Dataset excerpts
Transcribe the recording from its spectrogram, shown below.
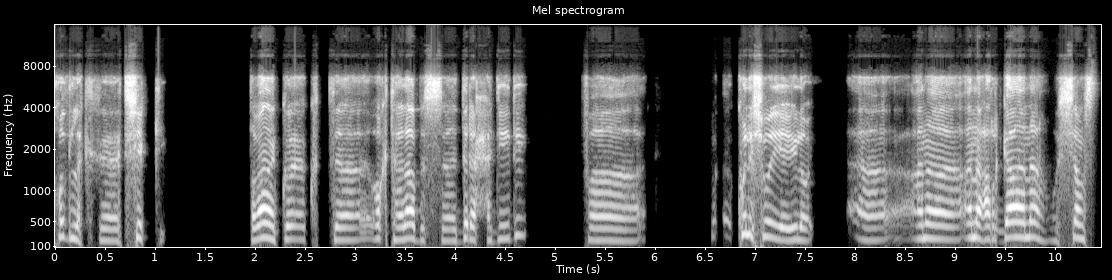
خذ لك تشكي. طبعا كنت وقتها لابس درع حديدي ف كل شوية يلوي آه أنا أنا عرقانة والشمس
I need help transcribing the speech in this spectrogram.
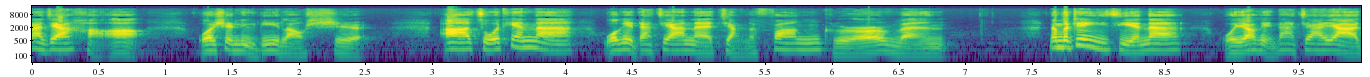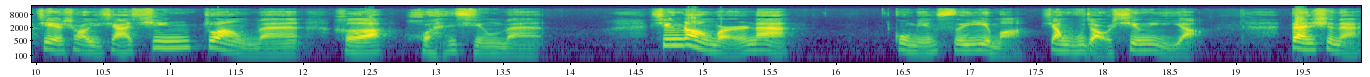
大家好，我是吕丽老师啊。昨天呢，我给大家呢讲了方格纹，那么这一节呢，我要给大家呀介绍一下星状纹和环形纹。星状纹呢，顾名思义嘛，像五角星一样，但是呢，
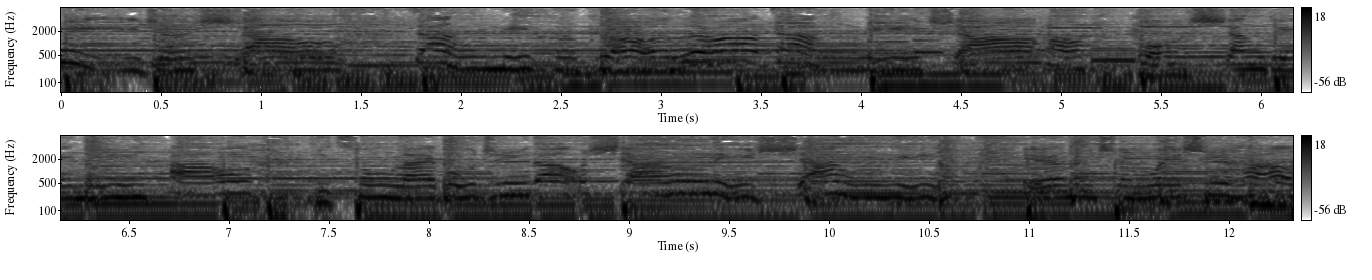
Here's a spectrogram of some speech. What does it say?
眯着笑，当你喝可乐，当你骄傲，我想对你好，你从来不知道，想你想你。也能成为嗜好。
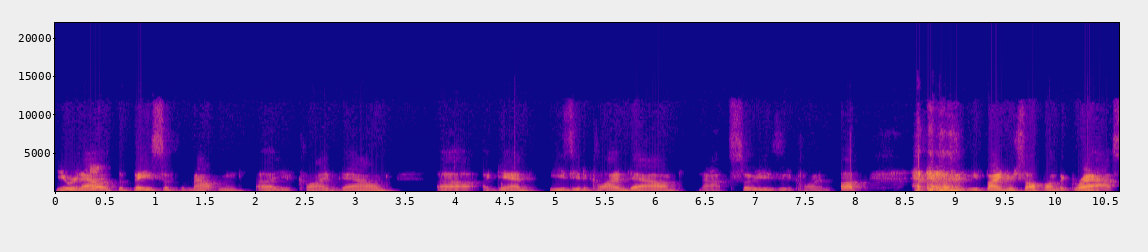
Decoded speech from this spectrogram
You are now at the base of the mountain. Uh, you've climbed down. Uh, again, easy to climb down, not so easy to climb up. you find yourself on the grass,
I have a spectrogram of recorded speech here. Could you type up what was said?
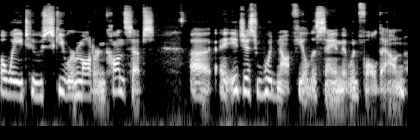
a way to skewer modern concepts, uh, it just would not feel the same. It would fall down.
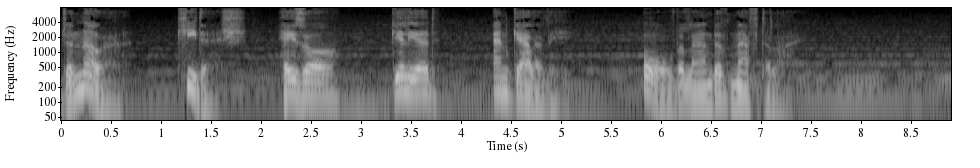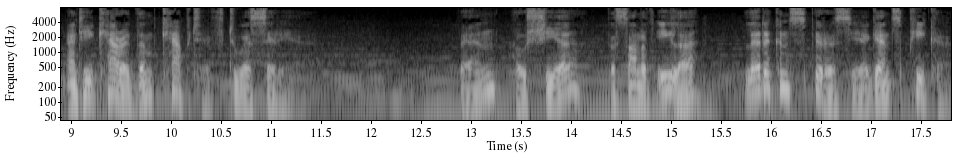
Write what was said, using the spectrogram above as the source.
Janoah, Kedesh, Hazor, Gilead, and Galilee, all the land of Naphtali. And he carried them captive to Assyria. Then Hoshea, the son of Elah, led a conspiracy against Pekah,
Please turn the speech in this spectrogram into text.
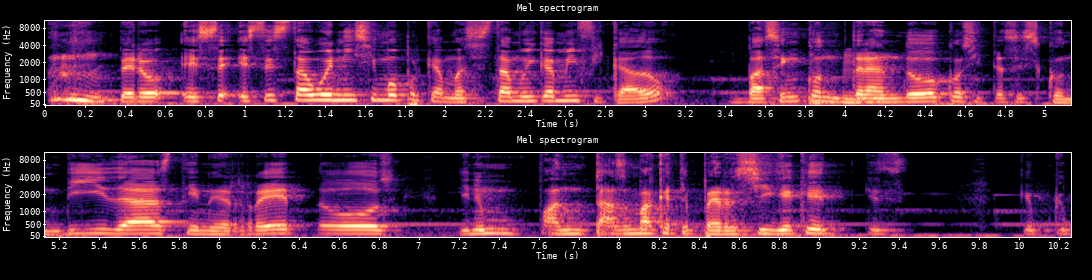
Pero este, este está buenísimo porque además está muy gamificado. Vas encontrando cositas escondidas, tiene retos, tiene un fantasma que te persigue que, que es, que-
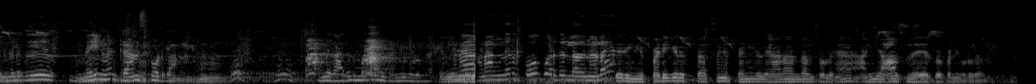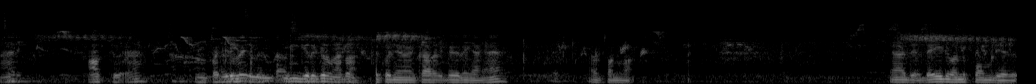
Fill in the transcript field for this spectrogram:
எங்களுக்கு மெயின் வந்து டிரான்ஸ்போர்ட் தான். எங்களுக்கு அதுக்கு மட்டும் பண்ணி கொடுங்க. ஏன்னா ஆனால் அங்கேருந்து போக்குவரத்து இல்லாதனால சரி இங்கே படிக்கிற பசங்க பெண்கள் யாராக இருந்தாலும் சொல்லுங்கள் அங்கேயே ஹாஸ்டல் ஏற்பாடு பண்ணி கொடுக்குறோம். ஹாஸ்டல் நீங்கள் படிக்கிறது இங்கே இருக்கிறவங்க தான். கொஞ்சம் இருங்க அது பண்ணலாம். டெய்லி வந்து போக முடியாது.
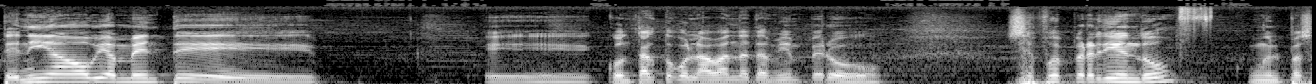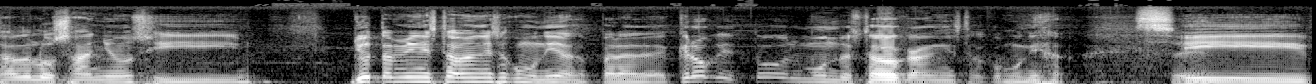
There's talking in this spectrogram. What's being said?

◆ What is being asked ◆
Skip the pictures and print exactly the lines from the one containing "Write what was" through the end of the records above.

◆ Finished exercise ◆
Write what was said, using the spectrogram above as the source.
Janoah, Kedesh, Hazor, Gilead, and Galilee, all the land of Naphtali. And he carried them captive to Assyria. Then Hoshea, the son of Elah, led a conspiracy against Pekah,
Please turn the speech in this spectrogram into text.
Pero este, este está buenísimo porque además está muy gamificado. Vas encontrando cositas escondidas, tiene retos, tiene un fantasma que te persigue que, que es, que-
Fill in the transcript field for this spectrogram:
எங்களுக்கு மெயின் வந்து டிரான்ஸ்போர்ட் தான். எங்களுக்கு அதுக்கு மட்டும் பண்ணி கொடுங்க. ஏன்னா ஆனால் அங்கேருந்து போக்குவரத்து இல்லாதனால சரி இங்கே படிக்கிற பசங்க பெண்கள் யாராக இருந்தாலும் சொல்லுங்கள் அங்கேயே ஹாஸ்டல் ஏற்பாடு பண்ணி கொடுக்குறோம். ஹாஸ்டல் நீங்கள் படிக்கிறது இங்கே இருக்கிறவங்க தான். கொஞ்சம் இருங்க அது பண்ணலாம். டெய்லி வந்து போக முடியாது.
There's talking in this spectrogram. What's being said?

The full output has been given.